## EXERCISE OBJECTIVE
For each entry, return the text exactly and omit any image.

## EXTRACTED INFORMATION
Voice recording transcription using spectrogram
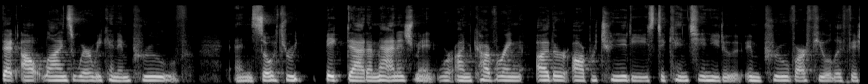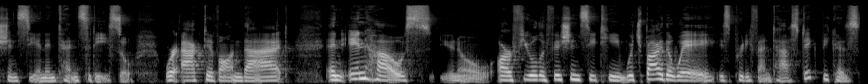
that outlines where we can improve. And so through big data management, we're uncovering other opportunities to continue to improve our fuel efficiency and intensity. So we're active on that. And in house, you know, our fuel efficiency team, which by the way is pretty fantastic because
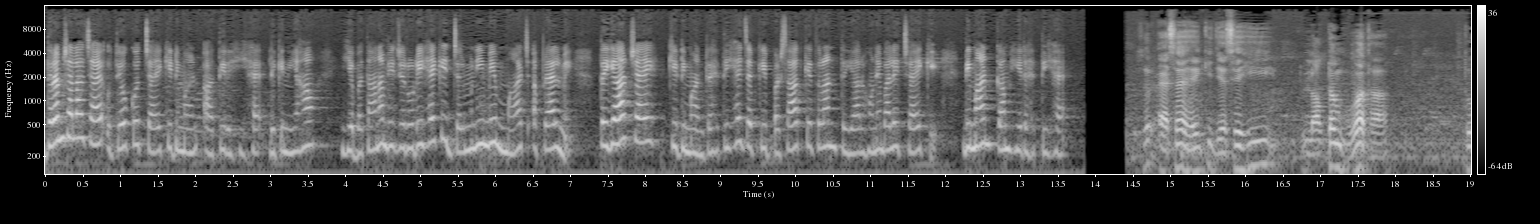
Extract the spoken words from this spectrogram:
धर्मशाला चाय उद्योग को चाय की डिमांड आती रही है, लेकिन यहाँ ये बताना भी ज़रूरी है कि जर्मनी में मार्च अप्रैल में तैयार चाय की डिमांड रहती है, जबकि बरसात के दौरान तैयार होने वाले चाय की डिमांड कम ही रहती है। सर, ऐसा है कि जैसे ही लॉकडाउन हुआ था तो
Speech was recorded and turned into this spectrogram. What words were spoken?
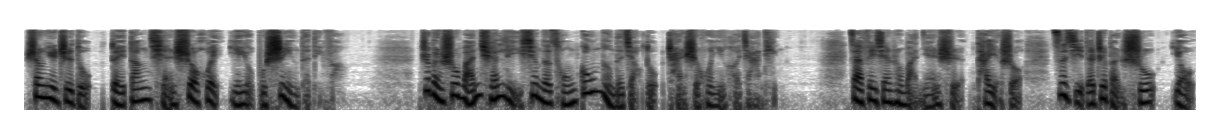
生育制度。对当前社会也有不适应的地方。这本书完全理性的从功能的角度阐释婚姻和家庭。在费先生晚年时，他也说自己的这本书有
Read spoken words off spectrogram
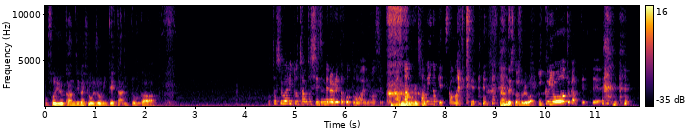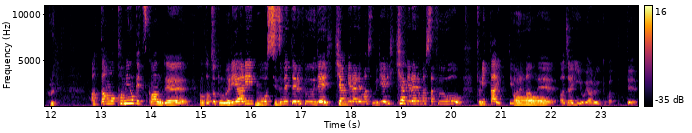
のそういう感じが表情に出たりとか、私割とちゃんと沈められたこともありますよ。頭髪の毛捕まえて。何ですかそれは？行くよーとかって言って。頭髪の毛掴んでなんかちょっと無理やりこうん。う沈めてる風で引き上げられました、無理やり引き上げられました風を撮りたいって言われたんであじゃあいいよやるとかって言って。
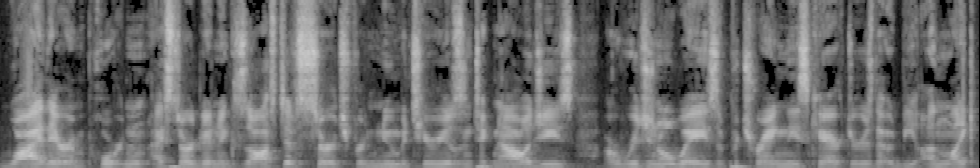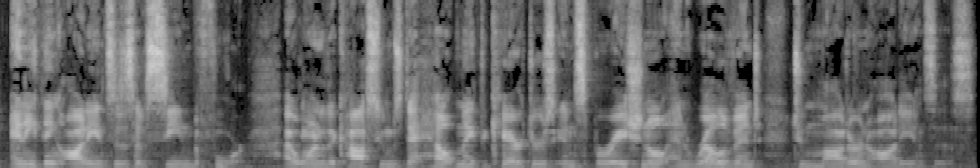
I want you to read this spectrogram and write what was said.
why they're important. I started an exhaustive search for new materials and technologies, original ways of portraying these characters that would be unlike anything audiences have seen before. I wanted the costumes to help make the characters inspirational and relevant to modern audiences.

## OUTPUT FOR THIS EXERCISE
Voice recording transcription using spectrogram
that outlines where we can improve. And so through big data management, we're uncovering other opportunities to continue to improve our fuel efficiency and intensity. So we're active on that. And in house, you know, our fuel efficiency team, which by the way is pretty fantastic because
Extract the spoken words from this spectrogram:
धर्मशाला चाय उद्योग को चाय की डिमांड आती रही है, लेकिन यहाँ ये बताना भी ज़रूरी है कि जर्मनी में मार्च अप्रैल में तैयार चाय की डिमांड रहती है, जबकि बरसात के दौरान तैयार होने वाले चाय की डिमांड कम ही रहती है। सर, ऐसा है कि जैसे ही लॉकडाउन हुआ था तो
Speech was recorded and turned into this spectrogram. What words were spoken?
生育制度。对当前社会也有不适应的地方。这本书完全理性的从功能的角度阐释婚姻和家庭。在费先生晚年时，他也说自己的这本书有
Read spoken words off spectrogram
のそういう感じが表情に出たりとか、私割とちゃんと沈められたこともありますよ。頭髪の毛捕まえて。何ですかそれは？行くよーとかって言って。頭髪の毛掴んでなんかちょっと無理やりこうん。う沈めてる風で引き上げられました、無理やり引き上げられました風を撮りたいって言われたんであじゃあいいよやるとかって言って。
I want you to read this spectrogram and write what was said.
why they're important. I started an exhaustive search for new materials and technologies, original ways of portraying these characters that would be unlike anything audiences have seen before. I wanted the costumes to help make the characters inspirational and relevant to modern audiences.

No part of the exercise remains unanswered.